You can listen to the recording of the interview by subscribing to a free 30-day trial of SiriusXM: http://www.siriusxm.com/freetrial

All programs are available on-demand for 30 days after the live air date. This trial will allow any non-subscribers to listen online at SiriusXM.com and via the SiriusXM free mobile app. You can listen back to previous shows by following the steps below.


Once you have the trial:

• Go to SiriusXM.com and sign in
• Click ‘Listen Online’ in top right corner
• Click ‘Shows On-Demand’
• Then search for the show by name – “Your Money”
• Click on recent shows to listen

Laura Mattia has been chosen as one of Biz (941)’s Women of Influence

Laura Mattia has been chosen as one of Biz (941)’s Women of Influence. Appearing in the June/July 2015 edition: “These Sarasota-Manatee Women of Influence are professionals we admire-successful leaders who inspire others not only in their own businesses or nonprofits, but also throughout our community.”
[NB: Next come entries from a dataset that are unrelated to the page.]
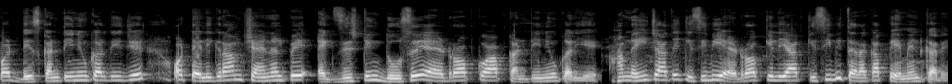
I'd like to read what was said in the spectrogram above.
पर डिसकंटिन्यू कर दीजिए और टेलीग्राम चैनल पे एग्जिस्टिंग दूसरे एयर ड्रॉप को आप कंटिन्यू करिए। हम नहीं चाहते किसी भी एयर ड्रॉप के लिए आप किसी भी तरह का पेमेंट करें।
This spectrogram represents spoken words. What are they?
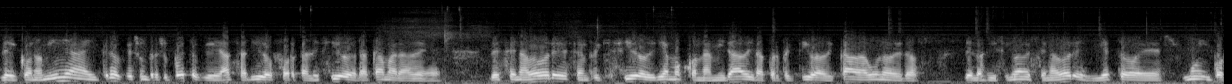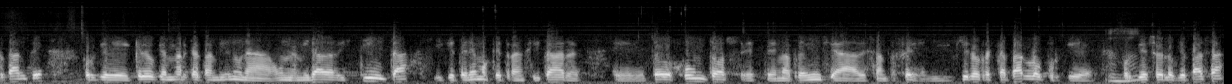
Economía y creo que es un presupuesto que ha salido fortalecido de la Cámara de, Senadores, enriquecido, diríamos, con la mirada y la perspectiva de cada uno de los de los 19 senadores y esto es muy importante porque creo que marca también una, una mirada distinta y que tenemos que transitar eh, todos juntos este, en la provincia de Santa Fe. Y quiero rescatarlo porque, porque eso es lo que pasa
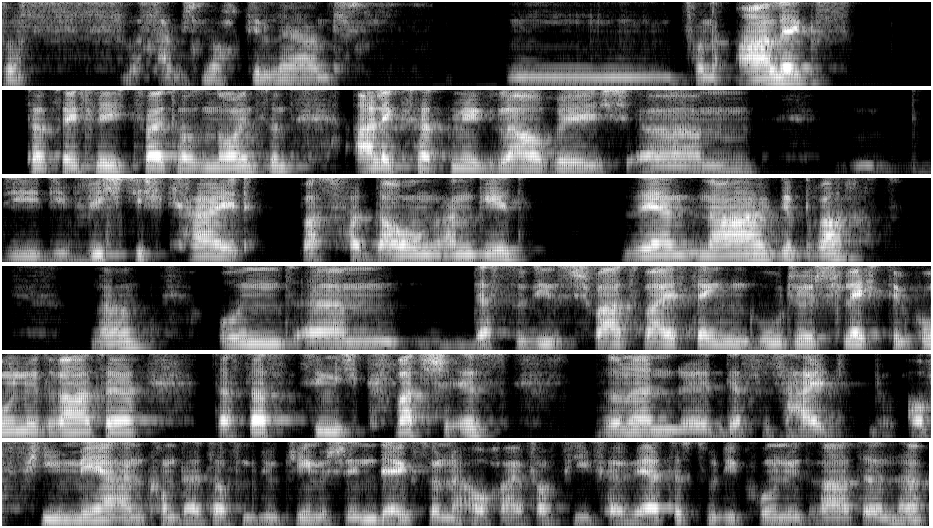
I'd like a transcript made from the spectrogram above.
was was habe ich noch gelernt? Hm, von Alex tatsächlich 2019. Alex hat mir, glaube ich, ähm, die, die Wichtigkeit, was Verdauung angeht, sehr nahe gebracht. Ne? Und ähm, dass du dieses Schwarz-Weiß-Denken, gute, schlechte Kohlenhydrate, dass das ziemlich Quatsch ist, sondern äh, dass es halt auf viel mehr ankommt als auf den glykämischen Index, sondern auch einfach, wie verwertest du die Kohlenhydrate, ne?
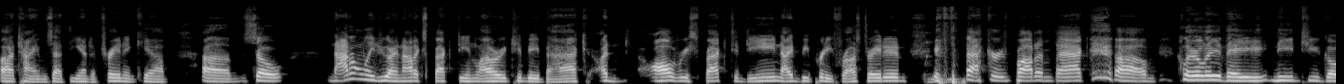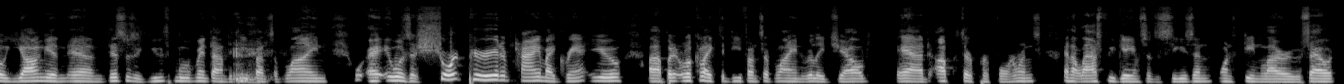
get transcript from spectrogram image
uh, times at the end of training camp. Um, so not only do I not expect Dean Lowry to be back, uh, all respect to Dean, I'd be pretty frustrated if the Packers brought him back. Um, clearly they need to go young and, and this was a youth movement on the defensive line. It was a short period of time, I grant you, uh, but it looked like the defensive line really gelled and upped their performance in the last few games of the season once Dean Lowry was out.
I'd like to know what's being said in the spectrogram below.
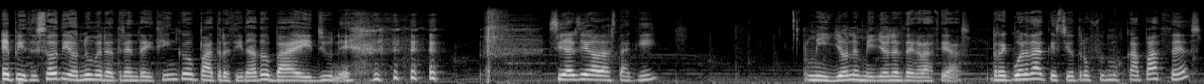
Episodio número 35 patrocinado by June. si has llegado hasta aquí, millones, millones de gracias. Recuerda que si otros fuimos capaces,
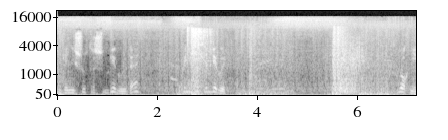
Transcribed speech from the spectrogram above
Как они шустро бегают, а? Как они шустро бегают. Сдохни.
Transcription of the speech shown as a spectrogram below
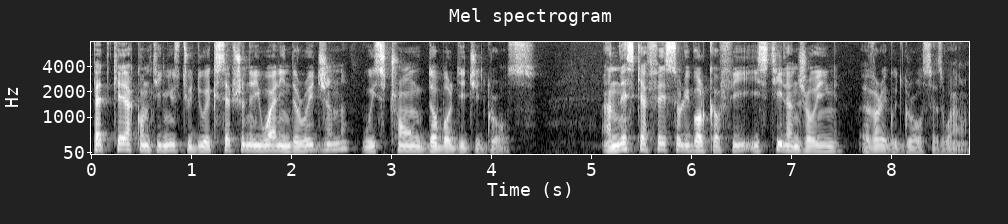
Pet care continues to do exceptionally well in the region with strong double-digit growth. And Nescafé soluble coffee is still enjoying a very good growth as well.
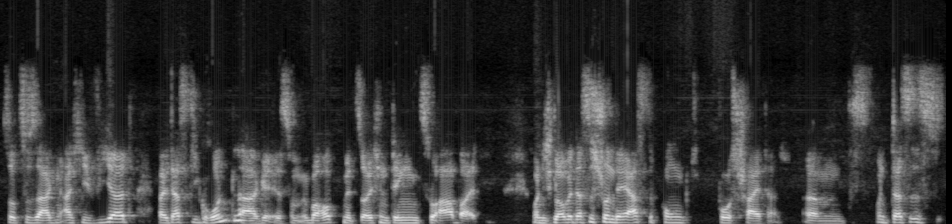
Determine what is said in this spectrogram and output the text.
sozusagen archiviert, weil das die Grundlage ist, um überhaupt mit solchen Dingen zu arbeiten. Und ich glaube, das ist schon der erste Punkt, wo es scheitert. Ähm, und das ist,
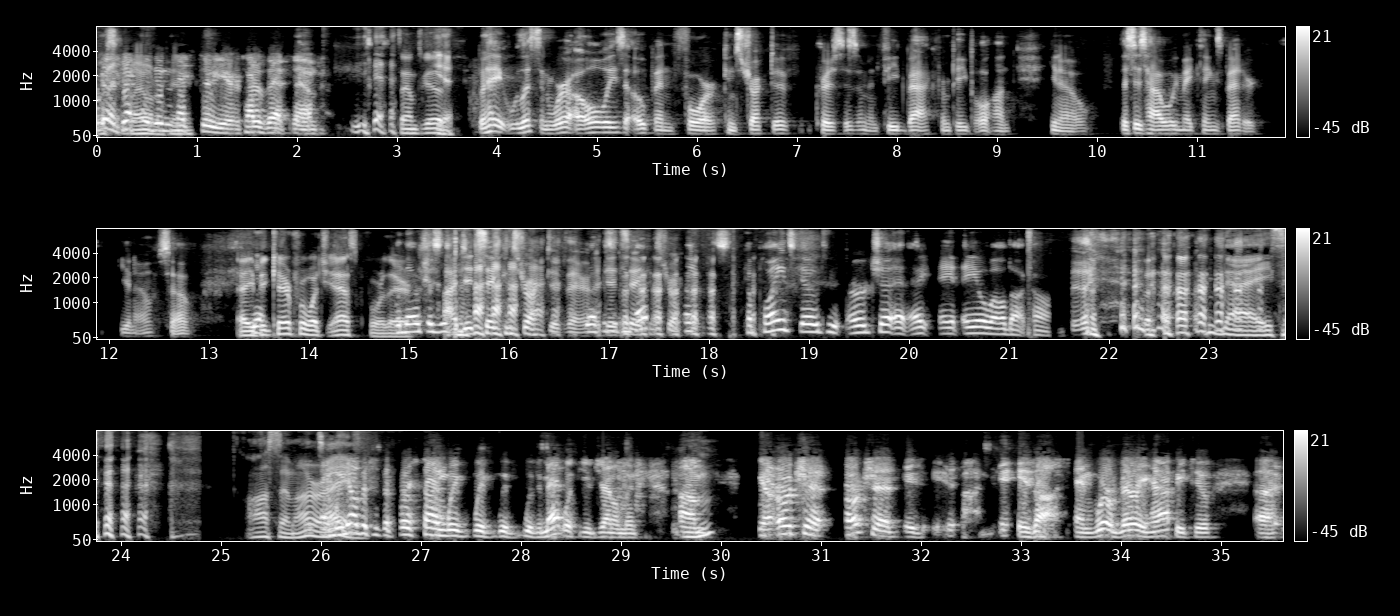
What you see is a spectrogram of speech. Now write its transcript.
we're going to My definitely do the next two years. How does that sound? yeah, Sounds good. Yeah. But hey, listen, we're always open for constructive criticism and feedback from people on, you know, this is how we make things better, you know. So Hey, Yeah. be careful what you ask for there. But no, 'cause I did say constructive there. I did say constructive. complaints, complaints go to ircha at, a- at AOL.com. nice, awesome. All right. And we know this is the first time we've we've we've, we've met with you, gentlemen. Mm-hmm. Um, You know, IRCHA IRCHA is is us, and we're very happy to. Uh,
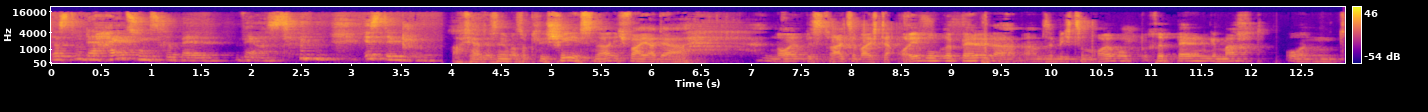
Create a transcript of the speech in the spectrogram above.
dass du der Heizungsrebell wärst. ist dem so? Ach ja, das sind immer so Klischees, ne? Ich war ja der 9 bis 13 war ich der Euro-Rebell, da haben sie mich zum Euro-Rebellen gemacht. Und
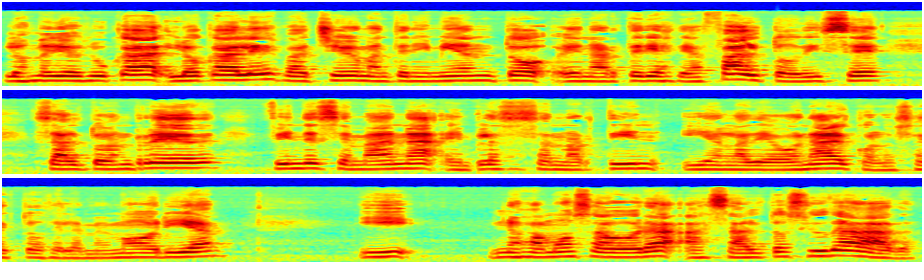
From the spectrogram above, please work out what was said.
los medios locales, bacheo y mantenimiento en arterias de asfalto, dice Salto en Red, fin de semana en Plaza San Martín y en la Diagonal con los actos de la memoria. Y nos vamos ahora a Salto Ciudad.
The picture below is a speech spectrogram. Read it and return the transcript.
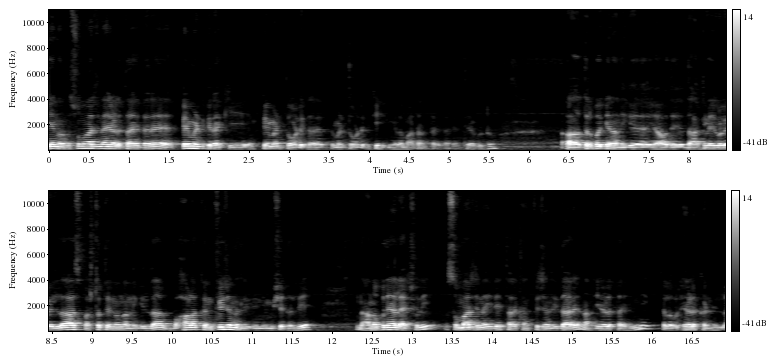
ಏನು ಅಂದ್ರೆ ಸುಮಾರು ಜನ ಹೇಳ್ತಾ ಇದ್ದಾರೆ. ಪೇಮೆಂಟ್ ಗಿರಾಕಿ ಪೇಮೆಂಟ್ ತೊಗೊಂಡಿದ್ದಾರೆ. ಪೇಮೆಂಟ್ ತೊಗೊಂಡಿದ್ದಕ್ಕೆ ಹೀಗೆಲ್ಲ ಮಾತಾಡ್ತಾ ಇದ್ದಾರೆ ಅಂತ ಹೇಳ್ಬಿಟ್ಟು. ಅದ್ರ ಬಗ್ಗೆ ನನಗೆ ಯಾವುದೇ ದಾಖಲೆಗಳಿಲ್ಲ ಸ್ಪಷ್ಟತೆಯೂ ನನಗಿಲ್ಲ. ಬಹಳ ಕನ್ಫ್ಯೂಷನಲ್ಲಿ ಈ ನಿಮಿಷದಲ್ಲಿ. ನಾನೊಬ್ಬನೇ ಅಲ್ಲ ಆ್ಯಕ್ಚುಲಿ ಸುಮಾರು ಜನ ಇದೇ ಥರ ಕನ್ಫ್ಯೂಷನ್ ಇದ್ದಾರೆ. ನಾನು ಹೇಳ್ತಾ ಇದ್ದೀನಿ, ಕೆಲವರು ಹೇಳ್ಕೊಂಡಿಲ್ಲ.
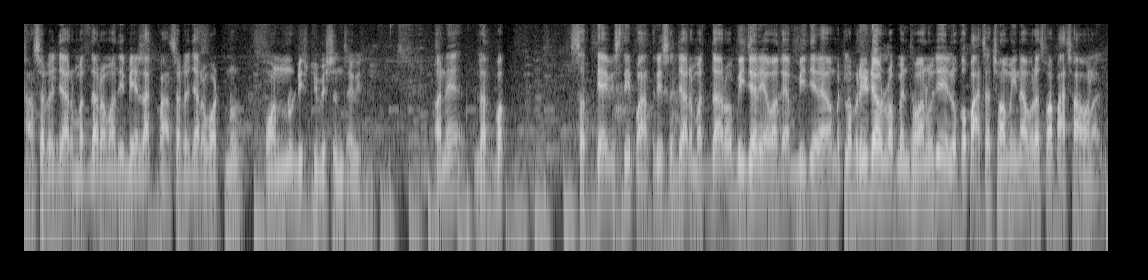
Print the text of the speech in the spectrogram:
છાસઠ હજાર મતદારોમાંથી બે લાખ પાસઠ હજાર વોટનું ફોર્મનું ડિસ્ટ્રીબ્યુશન થયું છે. અને લગભગ સત્યાવીસથી પાંત્રીસ હજાર મતદારો બીજે રહેવા ગયા. બીજે રહેવા મતલબ રીડેવલપમેન્ટ થવાનું છે. એ લોકો પાછા છ મહિના વર્ષમાં પાછા આવવાના છે.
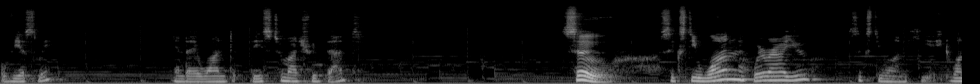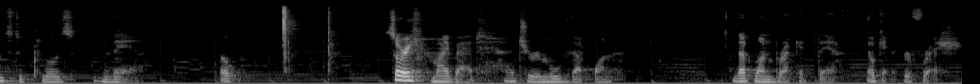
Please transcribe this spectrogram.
obviously. And I want this to match with that. So 61, where are you? 61 here. It wants to close there. Oh, sorry, my bad. I had to remove that one. That one bracket there. Okay, refresh.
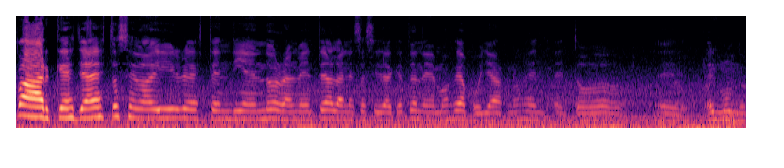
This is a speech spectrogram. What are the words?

Laura Mattia is Founder of Women’s Money Empowerment Network™, an educational and research platform designed to positively change the way women think of themselves when they engage with money and to inspire them to take control over their finances so that they can live life on their terms. She also provides wealth management services to women looking for specific guidance.

401(k) beneficiaries in “The Wall Street Journal”


When Your 401(k) Has a Bad Heir Day – Laura Mattia discusses “Who’s Inheriting Your 401(k)?”, in Jason Zweig’s April 4, 2014 column, The Intelligent Investor in The Wall Street Journal. Click the link below to read the article. The Intelligent Investor April 4, 2014

Practice management

Laura Mattia comments on how advisers Look to Get Paid For Advice in a Dow Jones Newswires column.

Laura Mattia is featured in a Reuters’ article written by Suzanne Barlyn on May 21, 2013, discussing tips for effective client meetings. “Keeping clients on track during one-on-one strategy sessions is often a tricky balancing act. It requires planners to acknowledge the deep emotions that are usually attached to the financial lives of their clients. At the same time, advisers must keep the discussion from straying too far from the careful decision-making that goes into every financial plan.

Laura Mattia is quoted in an article by Liz Skinner of InvestmentNews on how firms who take time to answer question and educate are ideally suited to help women. She has designed her firm to helps many single women, divorcees and widows – many of whom have never handled their own finances.

Laura Mattia discusses family issues in the April edition of NAPFA magazine

In the article by Linda Leitz, “Discussing Family Issues Is Not for the Faint of Heart,” Laura mattia speaks about the balancing act between parents and their adult children with special needs.

Lessons from the financial crisis

Laura Mattia is part of a panel discussion for ignite.com, talks about new products and what she learned from the financial crisis, to an audience of more than 50,000 leaders across the world of mutual funds.